An oddball elliptical galaxy is hiding an inner spiral, astronomers have found.
Pinwheel-shaped spirals, such as our own Milky Way, are younger on average, while blob-shape elliptical galaxies are older.
"Spirals like the Milky Way are hip and happening places, with plenty of gas and dust to birth new stars," scientists at the Harvard-Smithsonian Center for Astrophysics (CfA) in Cambridge, Mass., said in a statement. "Ellipticals are like cosmic retirement villages, full of aging residents in the form of red giant stars."
Centaurus A is an elliptical galaxy about 12 million light-years away that scientists think gobbled up a spiral galaxy about 300 million years ago, as evidenced by a dark dust lane that streaks across its middle.
Astronomers led by Daniel Espada of the National Astronomical Observatory of Japan and the CfA used the Smithsonian Astrophysical Observatory's Submillimeter Array telescope to image Centaurus A in radio light, which can pierce through the dust to see signals from carbon monoxide gas within the galaxy.
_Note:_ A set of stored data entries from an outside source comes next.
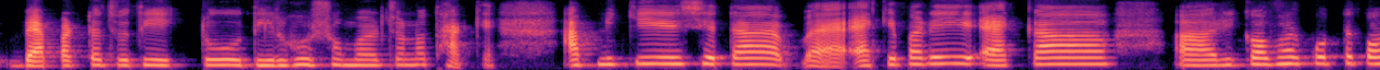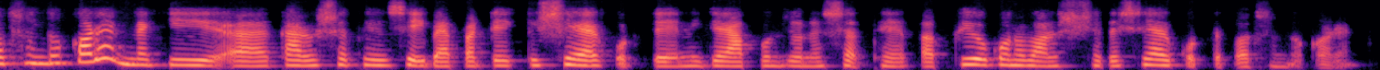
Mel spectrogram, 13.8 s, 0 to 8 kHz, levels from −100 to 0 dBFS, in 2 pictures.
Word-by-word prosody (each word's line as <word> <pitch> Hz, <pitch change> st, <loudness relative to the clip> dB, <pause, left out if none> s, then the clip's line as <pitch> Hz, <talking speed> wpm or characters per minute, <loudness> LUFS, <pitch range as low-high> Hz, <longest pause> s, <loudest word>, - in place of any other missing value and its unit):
ব্যাপারটা 205 Hz, +3 st, +4 dB
যদি 225 Hz, +1 st, -1 dB
একটু 230 Hz, +1 st, -4 dB, 0.2 s
দীর্ঘ 220 Hz, +1 st, +2 dB, 0.2 s
সময়ের 230 Hz, -2 st, 0 dB
জন্য 235 Hz, 0 st, -3 dB
থাকে। -, -, -4 dB, 0.4 s
আপনি 230 Hz, +3 st, -1 dB
কি 285 Hz, -, 0 dB, 0.3 s
সেটা 275 Hz, -2 st, +3 dB, 0.4 s
এ -, -, +4 dB, 0.2 s
একেবারেই 270 Hz, +6 st, 0 dB, 0.2 s
একা 265 Hz, +5 st, +3 dB, 0.7 s
আ -, -, +5 dB, 0.2 s
রিকভার 260 Hz, +4 st, +2 dB
করতে 290 Hz, +1 st, +1 dB
পছন্দ 285 Hz, +1 st, 0 dB, 0.2 s
করেন? 425 Hz, +8 st, +5 dB
নাকি 235 Hz, 0 st, -3 dB, 0.3 s
এ -, -, +2 dB, 0.2 s
কারোর 220 Hz, 0 st, +1 dB
সাথে 240 Hz, 0 st, -5 dB, 0.2 s
সেই 220 Hz, -4 st, +1 dB
ব্যাপারটা 190 Hz, +2 st, -3 dB
একটু 215 Hz, +2 st, -7 dB
শেয়ার 225 Hz, -5 st, +4 dB
করতে -, -, -8 dB, 0.2 s
নিজের 195 Hz, +1 st, -2 dB
আপনজনের 190 Hz, 0 st, -7 dB
সাথে 195 Hz, -, -6 dB
বা -, -, -2 dB
প্রিয় 255 Hz, -1 st, +3 dB
কোন 235 Hz, -, +1 dB
মানুষের 190 Hz, 0 st, -4 dB
সাথে 200 Hz, -1 st, -6 dB
শেয়ার 235 Hz, -2 st, +1 dB
করতে -, -, -9 dB
পছন্দ 170 Hz, 0 st, -10 dB
করেন? -, -, -12 dB
230 Hz, 170 wpm, -24 LUFS, 200-260 Hz, 0.7 s, আ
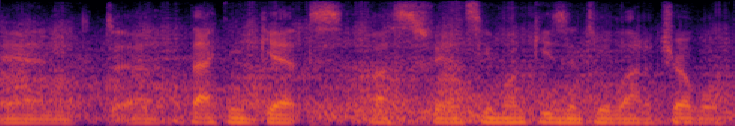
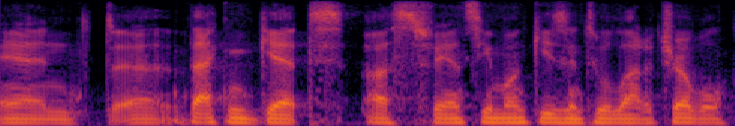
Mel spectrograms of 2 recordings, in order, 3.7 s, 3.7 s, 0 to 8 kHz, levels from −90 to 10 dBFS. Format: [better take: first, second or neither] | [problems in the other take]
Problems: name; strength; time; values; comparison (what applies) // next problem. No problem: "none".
second | background sound (Aircraft); 5 dB below the speech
This light showed the telltale signs of two spiral arms buried inside the elliptical galaxy's core. The arms are the same shape and size as typical spiral galaxies' arms, and they appear to be forming new baby stars like those arms do.
"No other elliptical galaxy is known to have spiral arms," Espada said in a statement. "Centaurus A may be an old galaxy, but it's still very young at heart."
The astronomers hope to find more split-personality galaxies like Centaurus A farther away from us. They plan to use the Atacama Large Millimeter/submillimeter Array (ALMA), a new radio telescope under construction in the Atacama Desert of northern Chile, to continue the hunt.
"We definitely will use ALMA to search for other objects that are similar to Centaurus A," Espada said.
The discovery is detailed in a paper published recently in The Astrophysical Journal Letters.